HISTORY: Describe the history of the papacy from its origins to the present day, concentrating especially, but not exclusively, on its social, political, economic, religious, and philosophical impact on Europe, Asia, America, and Africa. Be brief, concise, and specific.

MEDICINE: You have been provided with a razor blade, a piece of gauze, and a bottle of Scotch. Remove your appendix. Do not suture until your work has been inspected. You have fifteen minutes.

PUBLIC SPEAKING: Storming the classroom are 2500 riot-crazed aborigines. Calm them. You may use any ancient language except Latin or Greek.

BIOLOGY: Create life. Estimate the differences in subsequent human culture if this form of life had developed 500 million years earlier, with special attention to its probable effect on the English parliamentary system. Prove your thesis.

MUSIC: Write a piano concerto. Orchestrate and perform it with flute and drum. (You will find a piano under your seat).

PSYCHOLOGY: Estimate the sociological problems which might accompany the end of the world. Construct an experiment to test your theory.

ENGINEERING: The disassembled parts of a high-powered rifle have been placed in a box on your desk. You will also find an instruction manual, printed in Swahili. In ten minutes a hungry Bengal tiger will be admitted to the room. Take whatever action you feel appropriate. Be prepared to justify your decision.

ECONOMICS: Develop a realistic plan for refinancing the national debt. Trace the possible effects of your plan in the following areas: cubism, the Donatist controversy, the wave theory of light. Outline a method for preventing these effects. Criticize this method from all possible points of view, as demonstrated in your answer to the last question.
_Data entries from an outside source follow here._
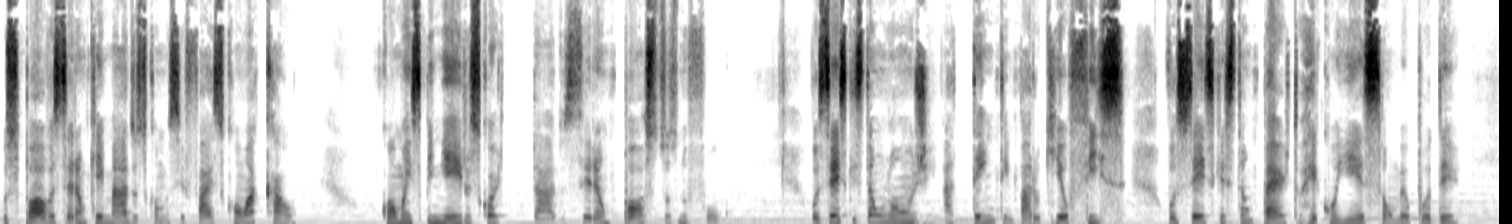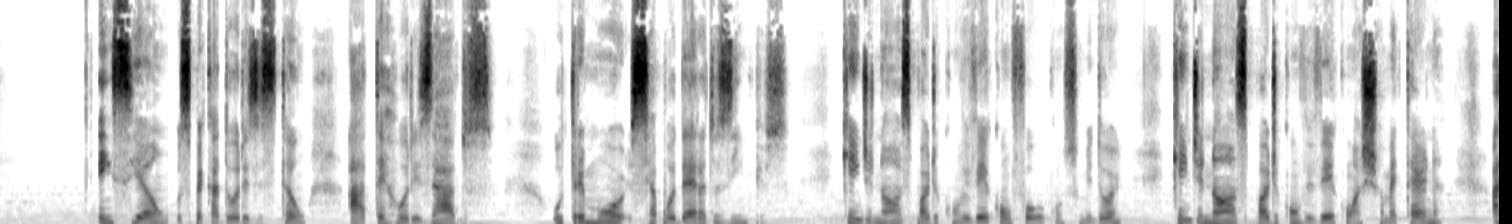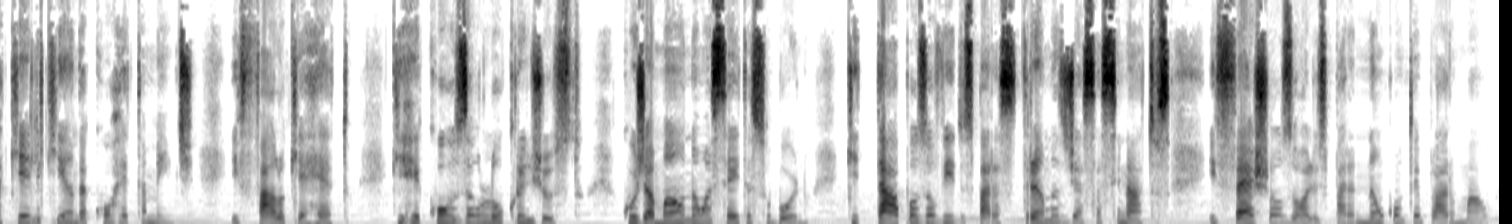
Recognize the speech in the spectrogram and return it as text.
Os povos serão queimados como se faz com a cal. Como espinheiros cortados serão postos no fogo. Vocês que estão longe, atentem para o que eu fiz. Vocês que estão perto, reconheçam o meu poder. Em Sião, os pecadores estão aterrorizados. O tremor se apodera dos ímpios. Quem de nós pode conviver com o fogo consumidor? Quem de nós pode conviver com a chama eterna? Aquele que anda corretamente e fala o que é reto, que recusa o lucro injusto, cuja mão não aceita suborno, que tapa os ouvidos para as tramas de assassinatos e fecha os olhos para não contemplar o mal.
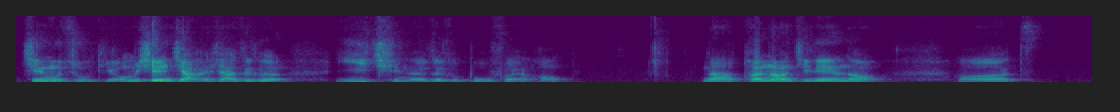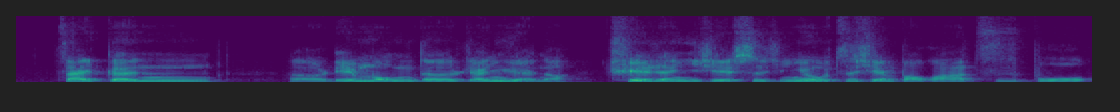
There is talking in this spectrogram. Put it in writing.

POLITICAL SCIENCE: There is a red telephone on the desk beside you. Start World War III. Report at length on its socio-political effects, if any.

EPISTEMOLOGY: Take a position for or against the truth. Prove the validity of your position.

PHYSICS: Explain the nature of matter. Include in your answer an evaluation of the impact of the development of mathematics on science.

PHILOSOPHY: Sketch the development of human thought; estimate its significance. Compare with the development of any other kind of thought.

Father B with subarctic bison and .416 Rigby Rifle for Heavy Game